Your goal: Starting with the line that includes "Voice recording, spectrogram view: words said", write out every remaining line of the records below exactly as it appears, leaving out any images.

Stored records:
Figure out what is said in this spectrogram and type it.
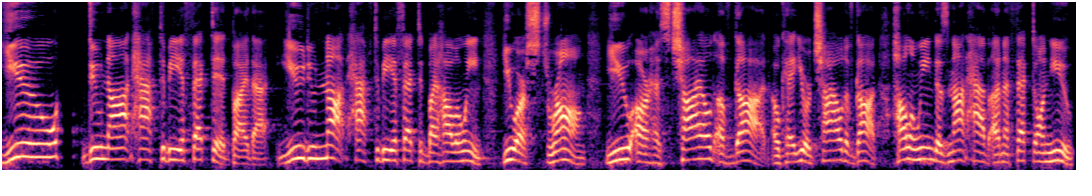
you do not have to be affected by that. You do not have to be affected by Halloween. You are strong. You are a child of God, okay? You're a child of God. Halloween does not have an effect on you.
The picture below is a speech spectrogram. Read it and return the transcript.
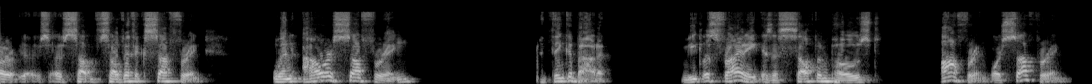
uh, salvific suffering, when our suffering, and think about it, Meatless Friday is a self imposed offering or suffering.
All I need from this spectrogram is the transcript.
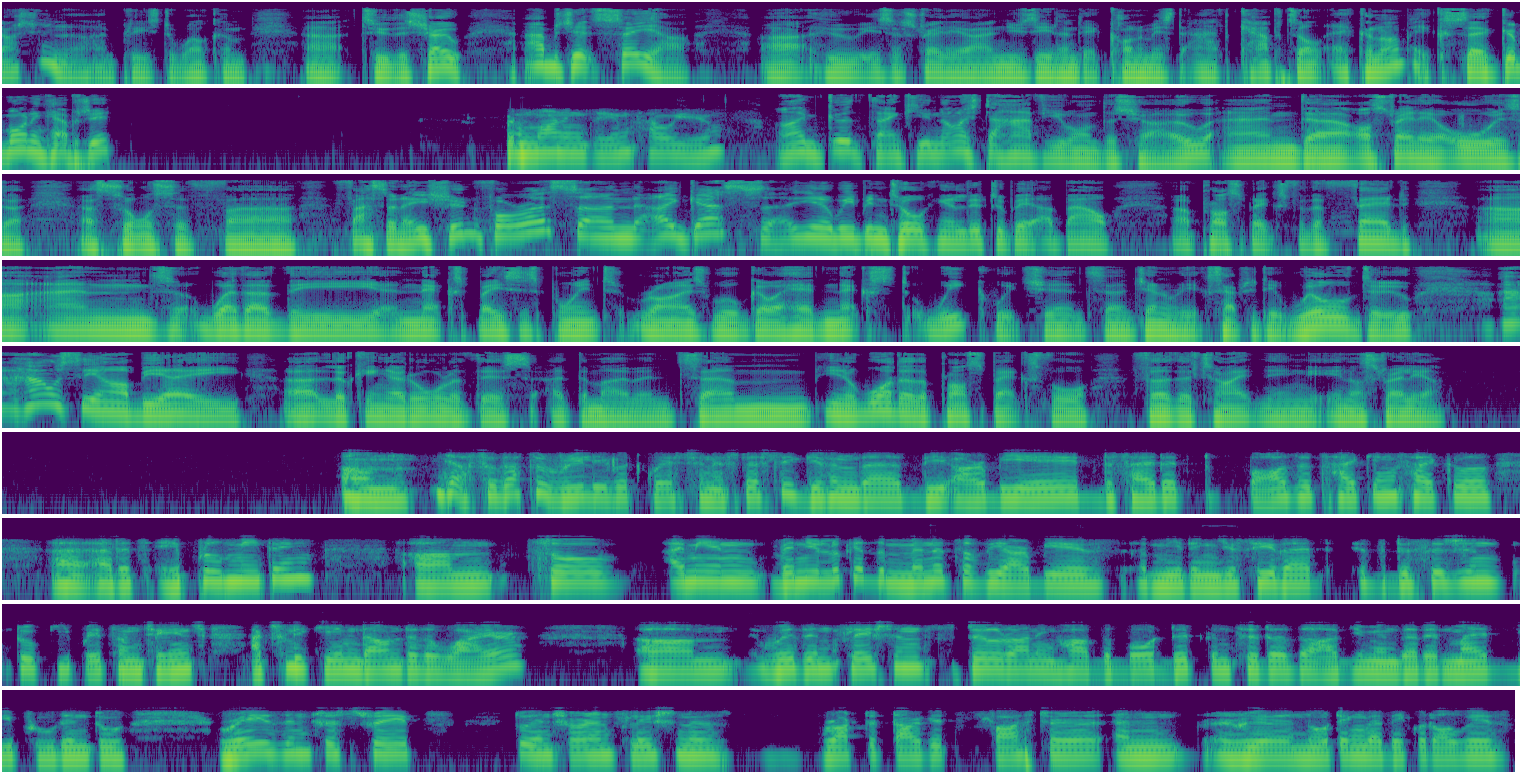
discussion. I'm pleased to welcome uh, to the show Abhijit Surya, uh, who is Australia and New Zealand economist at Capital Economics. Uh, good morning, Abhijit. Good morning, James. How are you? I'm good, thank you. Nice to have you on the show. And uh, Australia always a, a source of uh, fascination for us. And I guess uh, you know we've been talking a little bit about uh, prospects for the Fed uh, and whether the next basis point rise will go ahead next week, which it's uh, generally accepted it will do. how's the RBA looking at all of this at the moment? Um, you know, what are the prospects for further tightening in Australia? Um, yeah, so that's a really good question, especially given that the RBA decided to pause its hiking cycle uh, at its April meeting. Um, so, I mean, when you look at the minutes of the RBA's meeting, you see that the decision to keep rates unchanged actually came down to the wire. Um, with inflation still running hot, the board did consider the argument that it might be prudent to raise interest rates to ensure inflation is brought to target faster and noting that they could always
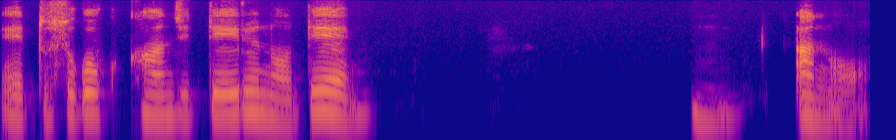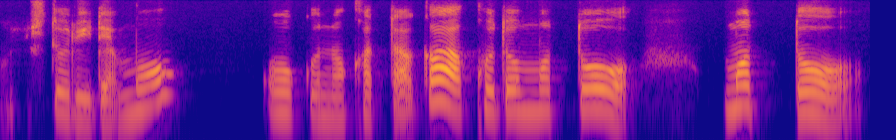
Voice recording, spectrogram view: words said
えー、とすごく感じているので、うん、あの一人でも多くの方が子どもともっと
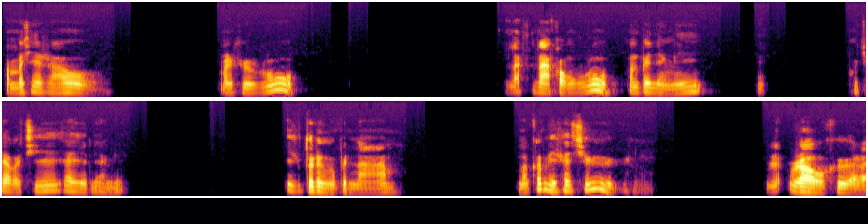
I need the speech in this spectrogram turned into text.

Finished exercise:
Voice recording, spectrogram view: words said
えー、とすごく感じているので、うん、あの一人でも多くの方が子どもともっと
I need the speech in this spectrogram turned into text.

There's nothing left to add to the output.